» **Material supplied**:
-- Opening Marker --

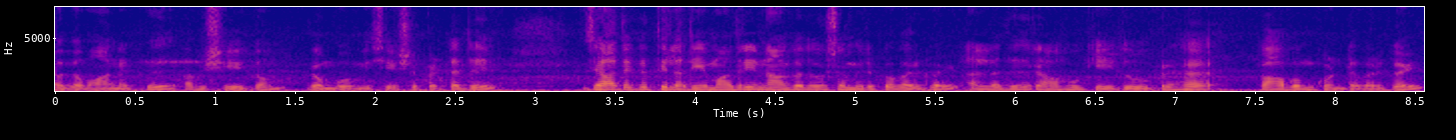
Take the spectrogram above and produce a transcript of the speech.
பகவானுக்கு அபிஷேகம் ரொம்பவும் விசேஷப்பட்டது. ஜாதகத்தில் அதே மாதிரி நாகதோஷம் இருப்பவர்கள் அல்லது ராகு கேது கிரக பாபம் கொண்டவர்கள்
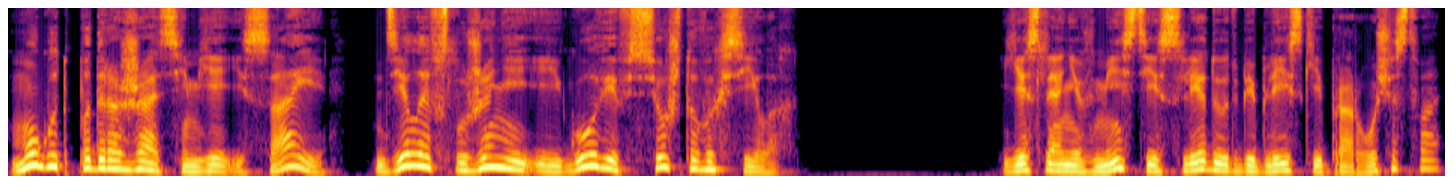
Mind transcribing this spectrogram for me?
могут подражать семье Исаии, делая в служении Иегове все, что в их силах. Если они вместе исследуют библейские пророчества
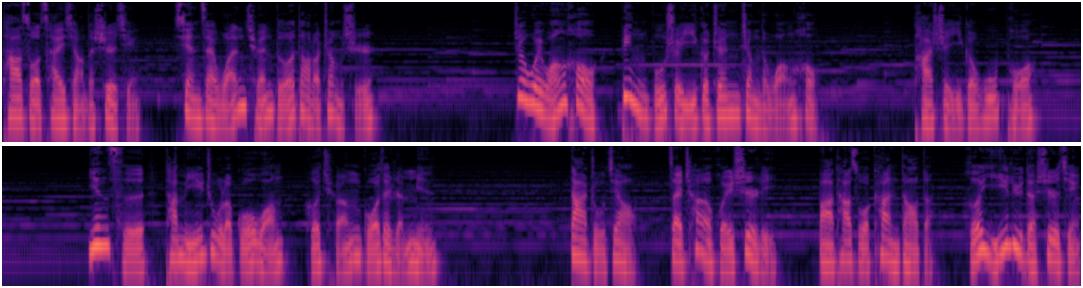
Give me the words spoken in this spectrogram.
他所猜想的事情，现在完全得到了证实。这位王后并不是一个真正的王后，她是一个巫婆。因此，他迷住了国王和全国的人民。大主教在忏悔室里，把他所看到的和疑虑的事情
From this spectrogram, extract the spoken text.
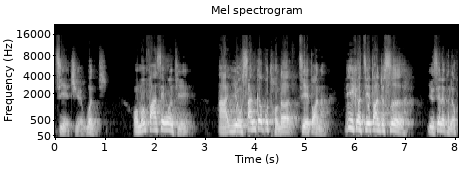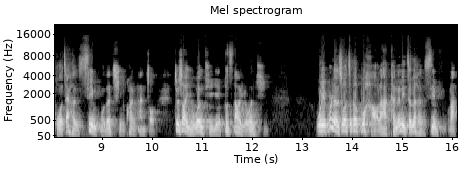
解决问题。我们发现问题啊，有三个不同的阶段呢。第一个阶段就是有些人可能活在很幸福的情况当中，就算有问题也不知道有问题。我也不能说这个不好啦，可能你真的很幸福啦，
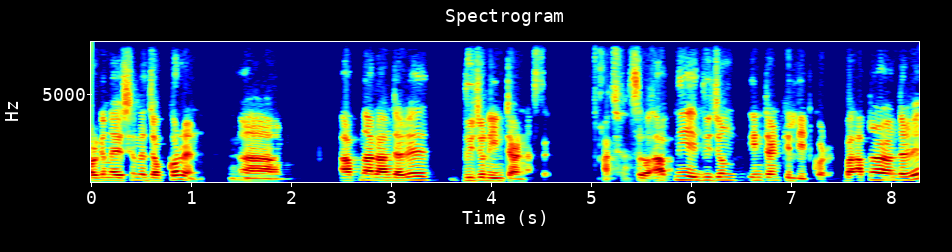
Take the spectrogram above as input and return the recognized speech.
অর্গানাইজেশনে জব করেন আপনার আন্ডারে দুইজন ইন্টার্ন আছে। আচ্ছা। সো আপনি এই দুইজন ইন্টার্নকে লিড করেন। বা আপনার আন্ডারে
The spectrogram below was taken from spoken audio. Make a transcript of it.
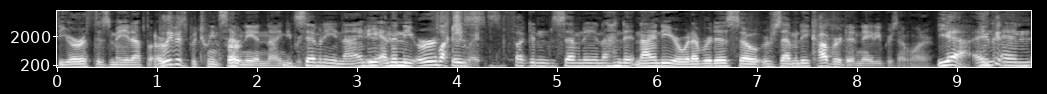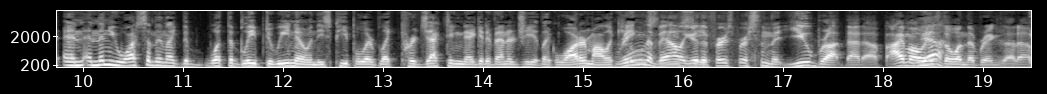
The Earth is made up. Of, I believe it's between seventy and ninety. 70 and 90 and then the earth Fluctuates. is fucking 70 and 90 90 or whatever it is so or 70 Covered in eighty percent water. yeah and, could- and and and then you watch something like the what the bleep do we know and these people are like projecting negative energy at like water molecules Ring the bell. you You're the first person that you brought that up. I'm always Yeah. the one that brings that up.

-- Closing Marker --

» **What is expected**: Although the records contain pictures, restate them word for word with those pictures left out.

» **Answer to the problem**:
Take the spectrogram above and produce a transcript of the speech.
பகவானுக்கு அபிஷேகம் ரொம்பவும் விசேஷப்பட்டது. ஜாதகத்தில் அதே மாதிரி நாகதோஷம் இருப்பவர்கள் அல்லது ராகு கேது கிரக பாபம் கொண்டவர்கள்
Mind transcribing this spectrogram for me?
могут подражать семье Исаии, делая в служении Иегове все, что в их силах. Если они вместе исследуют библейские пророчества
Give me the words spoken in this spectrogram.
他所猜想的事情，现在完全得到了证实。这位王后并不是一个真正的王后，她是一个巫婆。因此，他迷住了国王和全国的人民。大主教在忏悔室里，把他所看到的和疑虑的事情
From this spectrogram, extract the spoken text.
解决问题。我们发现问题啊，有三个不同的阶段呢。第一个阶段就是有些人可能活在很幸福的情况当中，就算有问题也不知道有问题。我也不能说这个不好啦，可能你真的很幸福啦，
Take the spectrogram above as input and return the recognized speech.
অর্গানাইজেশনে জব করেন আপনার আন্ডারে দুইজন ইন্টার্ন আছে। আচ্ছা। সো আপনি এই দুইজন ইন্টার্নকে লিড করেন। বা আপনার আন্ডারে
The spectrogram below was taken from spoken audio. Make a transcript of it.
The Earth is made up. Of, I believe it's between seventy and ninety. 70 and 90 and then the earth Fluctuates. is fucking 70 and 90 90 or whatever it is so or 70 Covered in eighty percent water. yeah and, could- and and and then you watch something like the what the bleep do we know and these people are like projecting negative energy at like water molecules Ring the bell. you You're the first person that you brought that up. I'm always Yeah. the one that brings that up.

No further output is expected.